OW: Do you have a utopian dream recording that you would love to work on?
DF: My experiences and opportunities already have surpassed my wildest dreams! I remember many years ago someone asking me this question and at the time I hadn’t recorded any complete operas. My answer was that I wanted to record operas. How fortunate that I am now doing just that.
OW: Maybe there are some technical innovations planned in the Metropolitan Opera that you are able to share?
DF: When I first started there about five years ago, I did change things such as some new microphones, microphone positions and reverb units. Subsequently we changed how we send our surround sound audio to the movie theaters. I think we are currently in a good place technically but of course we will also be prepared to continue to adapt and move into the future. There is always new gear to try, and new approaches to explore but it’s also important to value and keep what is working. Thanks to my predecessor Jay Saks–from whom we all learned a lot–my current excellent colleagues John Kerswell, Tim Martyn and an outstanding audio crew, we are in the enviable position of having a collective of great engineering minds and experience.
OW: In your opinion, does opera need saving today? What would be the right way of doing it?

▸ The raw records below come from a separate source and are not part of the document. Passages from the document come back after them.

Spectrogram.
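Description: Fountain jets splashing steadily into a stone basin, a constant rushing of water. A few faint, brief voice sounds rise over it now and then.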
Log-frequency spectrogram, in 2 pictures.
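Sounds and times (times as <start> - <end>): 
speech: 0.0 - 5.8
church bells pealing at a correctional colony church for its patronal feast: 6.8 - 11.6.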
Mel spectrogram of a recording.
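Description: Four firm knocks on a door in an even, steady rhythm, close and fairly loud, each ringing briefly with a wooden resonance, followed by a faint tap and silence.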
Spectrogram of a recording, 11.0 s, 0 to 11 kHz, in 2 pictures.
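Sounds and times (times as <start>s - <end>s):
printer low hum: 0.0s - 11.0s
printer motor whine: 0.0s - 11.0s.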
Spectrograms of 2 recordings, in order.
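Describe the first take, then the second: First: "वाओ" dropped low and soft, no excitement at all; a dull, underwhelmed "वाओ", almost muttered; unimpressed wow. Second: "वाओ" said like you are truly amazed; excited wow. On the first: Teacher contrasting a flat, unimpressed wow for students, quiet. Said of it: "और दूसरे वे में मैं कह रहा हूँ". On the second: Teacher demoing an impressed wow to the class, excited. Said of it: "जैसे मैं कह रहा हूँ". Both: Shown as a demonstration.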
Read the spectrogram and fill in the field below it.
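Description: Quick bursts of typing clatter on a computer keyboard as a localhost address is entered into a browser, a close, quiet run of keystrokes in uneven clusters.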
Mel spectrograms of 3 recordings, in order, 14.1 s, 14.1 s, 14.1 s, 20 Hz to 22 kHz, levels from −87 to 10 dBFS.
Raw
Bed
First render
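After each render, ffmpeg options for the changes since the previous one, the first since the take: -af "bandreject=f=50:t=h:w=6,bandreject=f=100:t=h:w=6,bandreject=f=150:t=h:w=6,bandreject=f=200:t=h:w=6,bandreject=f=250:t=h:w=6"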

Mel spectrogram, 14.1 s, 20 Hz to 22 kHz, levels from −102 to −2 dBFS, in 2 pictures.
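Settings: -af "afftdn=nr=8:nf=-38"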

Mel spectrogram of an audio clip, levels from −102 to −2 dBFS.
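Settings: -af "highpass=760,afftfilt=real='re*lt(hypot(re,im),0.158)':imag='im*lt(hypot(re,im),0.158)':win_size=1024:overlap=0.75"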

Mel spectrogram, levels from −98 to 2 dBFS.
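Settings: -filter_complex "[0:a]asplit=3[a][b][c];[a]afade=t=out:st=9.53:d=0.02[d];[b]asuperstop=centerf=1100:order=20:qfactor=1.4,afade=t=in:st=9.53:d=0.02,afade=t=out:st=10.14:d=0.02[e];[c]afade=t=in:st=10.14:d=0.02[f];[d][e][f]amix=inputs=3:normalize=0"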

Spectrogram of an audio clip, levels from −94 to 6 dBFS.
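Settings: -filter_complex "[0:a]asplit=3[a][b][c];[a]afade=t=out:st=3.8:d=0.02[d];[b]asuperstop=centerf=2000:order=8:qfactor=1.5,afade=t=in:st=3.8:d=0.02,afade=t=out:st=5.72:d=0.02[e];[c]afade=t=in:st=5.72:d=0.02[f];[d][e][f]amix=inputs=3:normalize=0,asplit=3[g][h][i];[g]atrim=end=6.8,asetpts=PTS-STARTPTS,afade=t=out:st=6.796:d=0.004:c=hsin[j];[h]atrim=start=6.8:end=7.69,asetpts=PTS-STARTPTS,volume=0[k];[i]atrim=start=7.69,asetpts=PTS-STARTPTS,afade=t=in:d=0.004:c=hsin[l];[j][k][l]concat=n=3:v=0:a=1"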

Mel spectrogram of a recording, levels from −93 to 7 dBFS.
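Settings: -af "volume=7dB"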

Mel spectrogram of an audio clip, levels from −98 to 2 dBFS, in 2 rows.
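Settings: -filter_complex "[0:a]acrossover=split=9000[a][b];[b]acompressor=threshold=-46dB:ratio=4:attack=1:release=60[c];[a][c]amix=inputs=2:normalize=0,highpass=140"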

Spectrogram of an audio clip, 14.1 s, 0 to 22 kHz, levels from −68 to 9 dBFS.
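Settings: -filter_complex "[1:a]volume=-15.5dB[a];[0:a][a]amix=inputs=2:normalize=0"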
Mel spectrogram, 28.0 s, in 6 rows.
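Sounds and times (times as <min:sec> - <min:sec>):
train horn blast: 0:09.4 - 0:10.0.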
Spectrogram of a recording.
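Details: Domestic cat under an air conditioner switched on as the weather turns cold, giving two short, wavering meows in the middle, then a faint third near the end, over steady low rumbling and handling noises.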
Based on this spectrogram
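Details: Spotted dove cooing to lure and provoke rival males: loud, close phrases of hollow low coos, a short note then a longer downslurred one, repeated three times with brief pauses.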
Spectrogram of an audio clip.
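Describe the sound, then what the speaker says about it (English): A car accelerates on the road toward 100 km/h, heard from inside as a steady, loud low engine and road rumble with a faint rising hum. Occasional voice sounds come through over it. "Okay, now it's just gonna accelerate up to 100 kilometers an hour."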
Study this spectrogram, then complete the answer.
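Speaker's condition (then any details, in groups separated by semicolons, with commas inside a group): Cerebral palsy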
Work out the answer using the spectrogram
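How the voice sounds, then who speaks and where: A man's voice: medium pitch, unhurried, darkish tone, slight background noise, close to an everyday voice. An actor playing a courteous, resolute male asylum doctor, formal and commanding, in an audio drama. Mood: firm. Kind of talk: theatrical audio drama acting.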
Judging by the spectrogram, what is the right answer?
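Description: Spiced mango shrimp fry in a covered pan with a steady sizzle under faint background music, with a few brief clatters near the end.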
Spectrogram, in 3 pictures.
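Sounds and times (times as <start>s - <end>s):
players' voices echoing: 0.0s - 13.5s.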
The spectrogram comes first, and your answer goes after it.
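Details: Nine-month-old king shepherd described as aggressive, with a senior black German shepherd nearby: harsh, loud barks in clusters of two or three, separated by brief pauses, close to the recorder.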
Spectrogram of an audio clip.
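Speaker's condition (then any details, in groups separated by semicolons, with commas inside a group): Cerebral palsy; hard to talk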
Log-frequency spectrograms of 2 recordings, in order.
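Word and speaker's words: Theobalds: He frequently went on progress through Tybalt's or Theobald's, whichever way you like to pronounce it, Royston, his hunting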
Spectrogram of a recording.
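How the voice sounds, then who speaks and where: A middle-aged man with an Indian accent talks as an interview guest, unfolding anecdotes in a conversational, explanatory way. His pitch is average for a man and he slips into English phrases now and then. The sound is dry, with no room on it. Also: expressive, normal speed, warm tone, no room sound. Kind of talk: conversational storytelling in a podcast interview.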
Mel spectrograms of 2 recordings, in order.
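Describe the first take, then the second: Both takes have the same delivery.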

DF: People discuss this often: the relevance of opera, or of classical music in general. I like to think of it this way: we are still playing and listening to music that was written hundreds of years ago and I suspect we will continue to do so. Something about the music of Bach, for instance, still speaks to us today. How amazing is this? His world couldn’t have been more different and yet what he created reaches us emotionally, centuries later. I don’t know the answer but often wonder: what music of today will this hold true for, looking forward into the next several hundred years? In an historical context, classical music does not need saving because it has proven it can survive generation after generation. In our culture, value is almost always measured by immediate success and by money, but perhaps the real success comes with longevity and the music’s ability to transcend cultures and time and technology and speak to us directly.